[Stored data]
################

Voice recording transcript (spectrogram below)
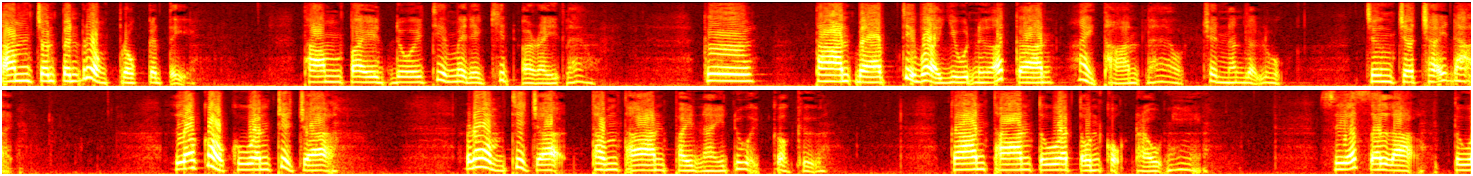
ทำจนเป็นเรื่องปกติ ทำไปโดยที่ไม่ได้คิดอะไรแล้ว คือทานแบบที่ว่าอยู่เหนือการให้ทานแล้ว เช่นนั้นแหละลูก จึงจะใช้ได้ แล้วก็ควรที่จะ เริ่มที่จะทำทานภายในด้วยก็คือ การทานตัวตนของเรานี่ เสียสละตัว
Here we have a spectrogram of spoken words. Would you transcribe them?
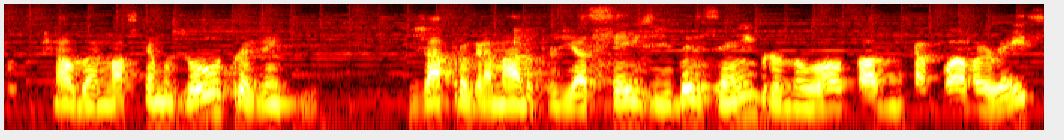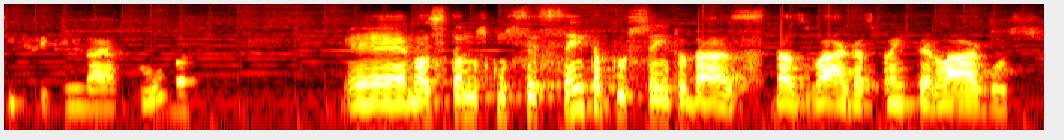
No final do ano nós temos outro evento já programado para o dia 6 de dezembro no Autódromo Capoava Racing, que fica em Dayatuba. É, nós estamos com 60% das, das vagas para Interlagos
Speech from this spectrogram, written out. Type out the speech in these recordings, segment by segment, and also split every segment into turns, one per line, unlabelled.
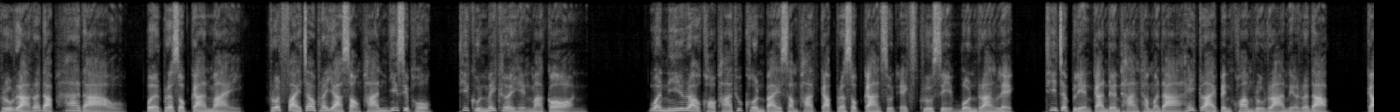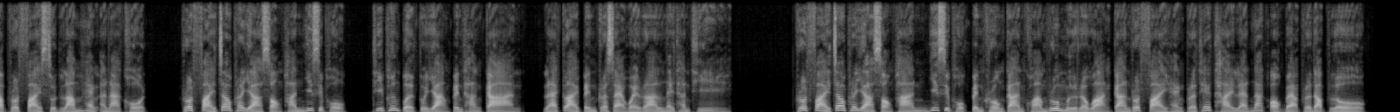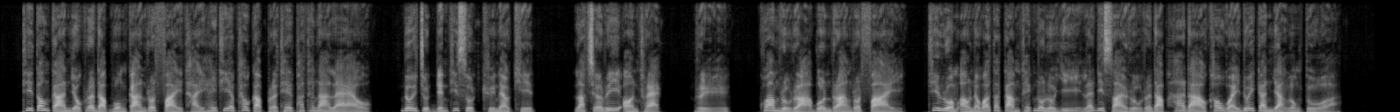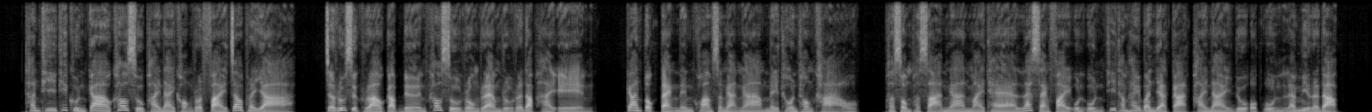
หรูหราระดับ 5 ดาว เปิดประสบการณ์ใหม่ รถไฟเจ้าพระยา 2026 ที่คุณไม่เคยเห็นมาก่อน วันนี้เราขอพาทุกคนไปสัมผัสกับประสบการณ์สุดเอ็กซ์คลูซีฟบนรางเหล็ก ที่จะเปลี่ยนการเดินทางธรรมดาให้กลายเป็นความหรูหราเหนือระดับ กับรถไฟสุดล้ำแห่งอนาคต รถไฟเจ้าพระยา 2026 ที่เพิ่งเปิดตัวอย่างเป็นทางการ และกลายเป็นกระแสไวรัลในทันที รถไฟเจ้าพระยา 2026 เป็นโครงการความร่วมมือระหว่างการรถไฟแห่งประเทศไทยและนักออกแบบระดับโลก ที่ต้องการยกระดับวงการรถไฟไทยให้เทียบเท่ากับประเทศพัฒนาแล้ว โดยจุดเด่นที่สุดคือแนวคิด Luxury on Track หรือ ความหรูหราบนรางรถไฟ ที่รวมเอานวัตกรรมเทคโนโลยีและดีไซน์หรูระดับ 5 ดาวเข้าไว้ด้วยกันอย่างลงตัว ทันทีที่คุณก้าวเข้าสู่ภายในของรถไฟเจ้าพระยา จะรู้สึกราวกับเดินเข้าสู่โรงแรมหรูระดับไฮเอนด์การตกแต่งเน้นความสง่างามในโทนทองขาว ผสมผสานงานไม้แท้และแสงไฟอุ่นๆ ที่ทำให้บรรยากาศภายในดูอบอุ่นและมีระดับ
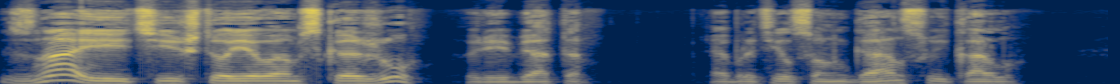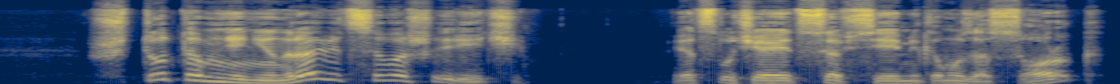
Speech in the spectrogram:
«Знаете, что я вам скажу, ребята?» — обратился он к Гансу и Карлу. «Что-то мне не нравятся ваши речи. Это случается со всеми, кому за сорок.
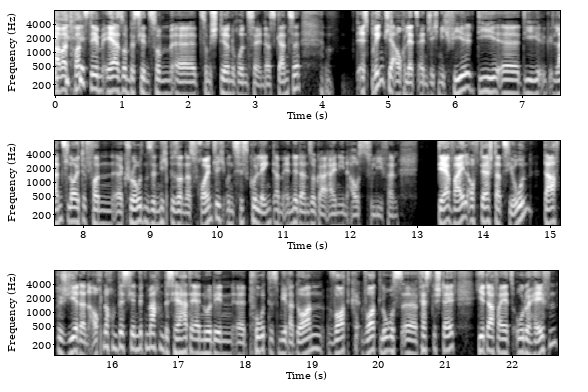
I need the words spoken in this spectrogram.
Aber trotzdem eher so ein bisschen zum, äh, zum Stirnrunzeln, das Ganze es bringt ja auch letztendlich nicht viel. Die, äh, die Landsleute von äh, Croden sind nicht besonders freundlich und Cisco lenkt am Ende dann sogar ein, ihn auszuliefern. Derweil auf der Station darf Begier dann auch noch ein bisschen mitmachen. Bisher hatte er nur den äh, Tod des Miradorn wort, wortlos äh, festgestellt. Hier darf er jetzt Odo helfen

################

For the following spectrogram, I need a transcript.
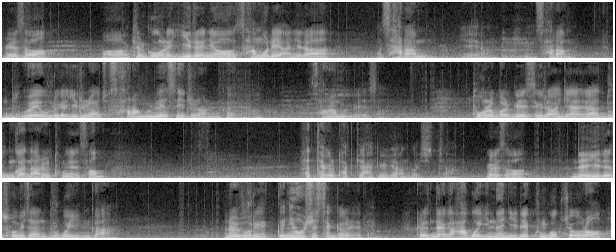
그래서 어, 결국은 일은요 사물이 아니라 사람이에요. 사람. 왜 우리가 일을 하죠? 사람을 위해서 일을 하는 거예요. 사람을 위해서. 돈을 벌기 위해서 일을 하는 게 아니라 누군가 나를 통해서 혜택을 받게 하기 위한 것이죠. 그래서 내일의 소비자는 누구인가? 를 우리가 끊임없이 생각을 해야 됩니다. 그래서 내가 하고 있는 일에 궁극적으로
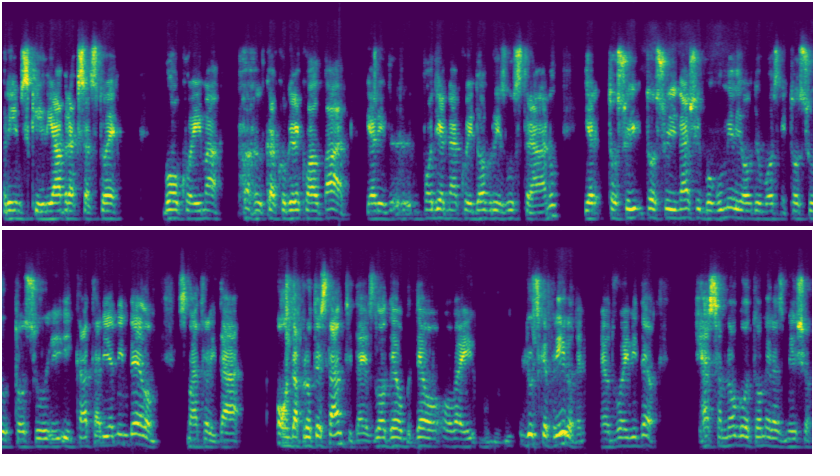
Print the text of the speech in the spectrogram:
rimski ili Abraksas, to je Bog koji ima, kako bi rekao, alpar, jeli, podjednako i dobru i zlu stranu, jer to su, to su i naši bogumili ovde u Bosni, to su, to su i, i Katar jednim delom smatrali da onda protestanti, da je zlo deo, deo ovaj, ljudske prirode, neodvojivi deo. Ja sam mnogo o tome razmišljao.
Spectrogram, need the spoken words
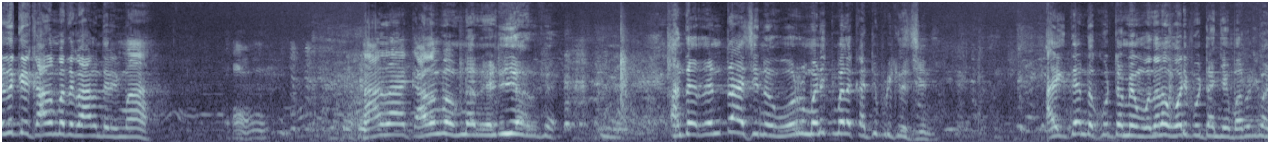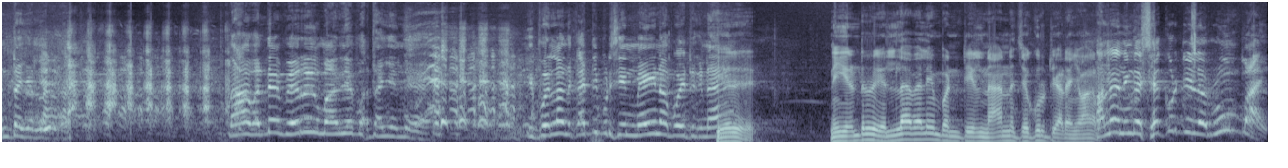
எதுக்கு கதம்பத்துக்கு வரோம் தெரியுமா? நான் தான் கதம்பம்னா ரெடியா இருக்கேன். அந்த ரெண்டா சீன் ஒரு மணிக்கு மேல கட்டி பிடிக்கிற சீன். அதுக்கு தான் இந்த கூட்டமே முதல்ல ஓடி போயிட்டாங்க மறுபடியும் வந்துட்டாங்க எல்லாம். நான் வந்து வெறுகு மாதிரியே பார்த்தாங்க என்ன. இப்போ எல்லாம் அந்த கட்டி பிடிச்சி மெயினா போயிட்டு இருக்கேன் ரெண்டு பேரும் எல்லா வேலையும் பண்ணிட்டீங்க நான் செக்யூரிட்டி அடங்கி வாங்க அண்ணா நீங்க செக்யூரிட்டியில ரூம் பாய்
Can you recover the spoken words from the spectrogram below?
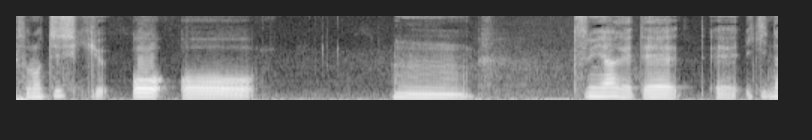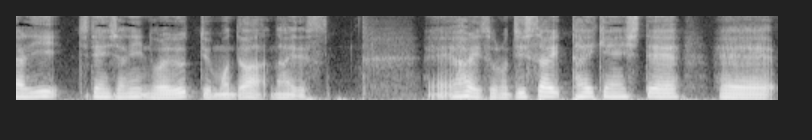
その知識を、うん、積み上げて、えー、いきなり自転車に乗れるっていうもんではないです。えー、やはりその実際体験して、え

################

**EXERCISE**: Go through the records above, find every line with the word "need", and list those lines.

**SOLUTION FOR THIS TASK**:
I need the words spoken in this spectrogram.
For the following spectrogram, I need a transcript.
Spectrogram, need the spoken words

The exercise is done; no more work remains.